“The state’s commitment in allocation of funding is how we plan for the year’s budget and the visibility is deteriorating,” he said, referring to commitments the state made and then reduced. “It makes budgeting one year, or even on a longer-term basis, very challenging.”

The board is now working with legislators to improve the transparency of budgets so they can better forecast for these type of situations.

State Sen. Rebecca Millett, D-Cape Elizabeth, chairwoman of the Education and Cultural Affairs Committee, said she doesn’t expect any more cuts this year, but it’s difficult to predict.

“I understand and know from working with schools that it’s difficult to plan when you don’t what’s coming down the road a year later,” she said. “But if a company has a few shortfalls, or if the economy tanks, they have to make adjustments mid-year and that’s pretty much what happens here.”

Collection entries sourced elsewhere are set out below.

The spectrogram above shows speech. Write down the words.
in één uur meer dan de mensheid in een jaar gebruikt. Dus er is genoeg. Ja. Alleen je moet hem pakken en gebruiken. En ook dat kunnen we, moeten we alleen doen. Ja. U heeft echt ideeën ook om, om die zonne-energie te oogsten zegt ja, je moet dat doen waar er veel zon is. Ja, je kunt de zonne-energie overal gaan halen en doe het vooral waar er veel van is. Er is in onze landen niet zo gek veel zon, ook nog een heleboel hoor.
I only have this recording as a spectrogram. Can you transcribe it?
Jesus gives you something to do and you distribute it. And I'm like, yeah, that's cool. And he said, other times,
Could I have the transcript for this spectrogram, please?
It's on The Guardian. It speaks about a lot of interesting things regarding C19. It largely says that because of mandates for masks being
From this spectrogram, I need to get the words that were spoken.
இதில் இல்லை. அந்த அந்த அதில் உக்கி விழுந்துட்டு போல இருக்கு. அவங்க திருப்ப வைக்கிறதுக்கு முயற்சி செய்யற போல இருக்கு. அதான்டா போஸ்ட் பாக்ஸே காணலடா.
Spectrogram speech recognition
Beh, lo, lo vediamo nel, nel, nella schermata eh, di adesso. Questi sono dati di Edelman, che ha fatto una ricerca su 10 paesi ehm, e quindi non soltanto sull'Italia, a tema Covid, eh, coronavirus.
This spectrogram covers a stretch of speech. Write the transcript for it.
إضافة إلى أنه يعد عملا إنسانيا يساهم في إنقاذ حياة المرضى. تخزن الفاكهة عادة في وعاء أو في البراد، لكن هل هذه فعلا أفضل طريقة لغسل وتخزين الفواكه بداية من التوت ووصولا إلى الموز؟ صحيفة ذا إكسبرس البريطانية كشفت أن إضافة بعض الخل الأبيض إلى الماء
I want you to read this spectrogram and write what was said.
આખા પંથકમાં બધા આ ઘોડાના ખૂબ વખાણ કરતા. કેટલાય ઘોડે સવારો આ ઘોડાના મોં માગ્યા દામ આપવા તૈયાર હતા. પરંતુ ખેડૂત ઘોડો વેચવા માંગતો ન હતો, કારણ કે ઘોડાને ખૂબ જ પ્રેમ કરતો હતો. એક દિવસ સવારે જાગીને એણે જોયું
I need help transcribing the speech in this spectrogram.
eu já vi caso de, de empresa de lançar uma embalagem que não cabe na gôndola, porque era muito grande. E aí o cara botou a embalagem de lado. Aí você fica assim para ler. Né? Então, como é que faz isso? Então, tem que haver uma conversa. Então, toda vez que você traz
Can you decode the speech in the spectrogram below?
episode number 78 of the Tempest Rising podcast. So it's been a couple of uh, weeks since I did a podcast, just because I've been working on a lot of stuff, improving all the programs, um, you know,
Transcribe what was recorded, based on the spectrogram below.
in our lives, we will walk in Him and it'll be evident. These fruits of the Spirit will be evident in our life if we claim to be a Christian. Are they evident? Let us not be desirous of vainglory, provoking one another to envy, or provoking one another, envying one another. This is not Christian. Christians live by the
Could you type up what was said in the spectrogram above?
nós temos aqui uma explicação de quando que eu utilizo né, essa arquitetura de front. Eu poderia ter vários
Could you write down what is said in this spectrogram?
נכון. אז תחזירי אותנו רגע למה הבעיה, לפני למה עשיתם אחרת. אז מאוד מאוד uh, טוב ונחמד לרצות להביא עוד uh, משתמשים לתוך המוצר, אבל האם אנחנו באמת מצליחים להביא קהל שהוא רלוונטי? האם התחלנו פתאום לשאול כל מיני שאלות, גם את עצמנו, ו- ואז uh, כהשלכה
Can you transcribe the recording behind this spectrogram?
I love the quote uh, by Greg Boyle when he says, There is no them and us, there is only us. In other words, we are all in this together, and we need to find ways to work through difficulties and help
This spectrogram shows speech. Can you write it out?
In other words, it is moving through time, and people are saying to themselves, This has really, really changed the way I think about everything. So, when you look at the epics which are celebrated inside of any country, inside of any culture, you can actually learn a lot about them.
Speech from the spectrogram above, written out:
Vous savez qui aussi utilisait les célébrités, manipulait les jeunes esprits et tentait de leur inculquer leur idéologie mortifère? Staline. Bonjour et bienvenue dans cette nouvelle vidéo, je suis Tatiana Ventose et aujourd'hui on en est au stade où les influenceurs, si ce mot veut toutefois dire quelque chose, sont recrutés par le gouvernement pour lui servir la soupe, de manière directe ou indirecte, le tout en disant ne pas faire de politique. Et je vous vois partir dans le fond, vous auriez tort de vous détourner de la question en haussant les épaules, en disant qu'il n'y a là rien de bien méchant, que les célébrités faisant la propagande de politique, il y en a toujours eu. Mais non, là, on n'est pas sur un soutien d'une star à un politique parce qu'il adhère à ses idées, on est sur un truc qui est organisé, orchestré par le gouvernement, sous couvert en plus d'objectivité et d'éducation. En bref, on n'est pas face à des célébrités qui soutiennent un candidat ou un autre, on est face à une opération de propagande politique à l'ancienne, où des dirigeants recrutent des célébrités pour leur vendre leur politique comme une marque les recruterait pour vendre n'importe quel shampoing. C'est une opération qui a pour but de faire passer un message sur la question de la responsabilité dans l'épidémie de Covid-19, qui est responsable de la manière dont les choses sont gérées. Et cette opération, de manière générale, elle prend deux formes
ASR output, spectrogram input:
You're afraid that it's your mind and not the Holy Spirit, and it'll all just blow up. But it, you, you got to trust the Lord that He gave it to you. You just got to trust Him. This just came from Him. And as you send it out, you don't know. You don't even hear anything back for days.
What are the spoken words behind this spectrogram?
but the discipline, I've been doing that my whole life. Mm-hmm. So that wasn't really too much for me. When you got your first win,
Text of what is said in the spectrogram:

Moore contended that the notable difference between businesses and schools is that schools have a much harder time raising revenue to make up for losses.

“To be told halfway through the year that the amount you already budgeted is going to be reduced is difficult,” he said. “We’re not a business we can’t raise prices. Voters have already approved the local portion on the ballot, and then to (make further cuts) mid-year is challenging to negotiate. We’re hopeful that the state can at least fund their portion on a one-year basis.”

This year is especially challenging, Millett said, noting that state revenues have come in lower than expected, on top of a $100 million shortfall at the Department of Health and Human Services.

But, she said, a new report on the Essential Programs and Services model, due out in April, could potentially provide a better idea of how Maine’s funding compares to other states, and hopefully help prevent dramatic swings in funding from year to year.

Superintendent Meredith Nadeau said additional cuts could be damaging and that administrators are exercising caution.

“When (funding) alters along the way, it’s not as if student needs have changed to the same magnitude,” Nadeau said Thursday. “Right now, we’re going to do our best to see what the district’s needs are to best serve the students and we’ll be making adjustments as needed based on the revenue picture, but that could be coming on late. We’re doing a lot of careful planning and ‘what if’ thinking.”

Moore said the School Department is not expecting state funding to increase, but that’s a typical factor they deal with every year. Now there’s concern that expectations may be substantially changing in the future.

“Local districts might have to start to fund a portion of teachers’ retirement,” he said. “It’s shifting the state’s commitment to local districts. That’s an entire change than what’s been going on for years and years. That part of it is something we’re watching carefully.”

Will Graff can be reached at 781-3661 ext. 123 or Follow him on Twitter: @W_C_Graff.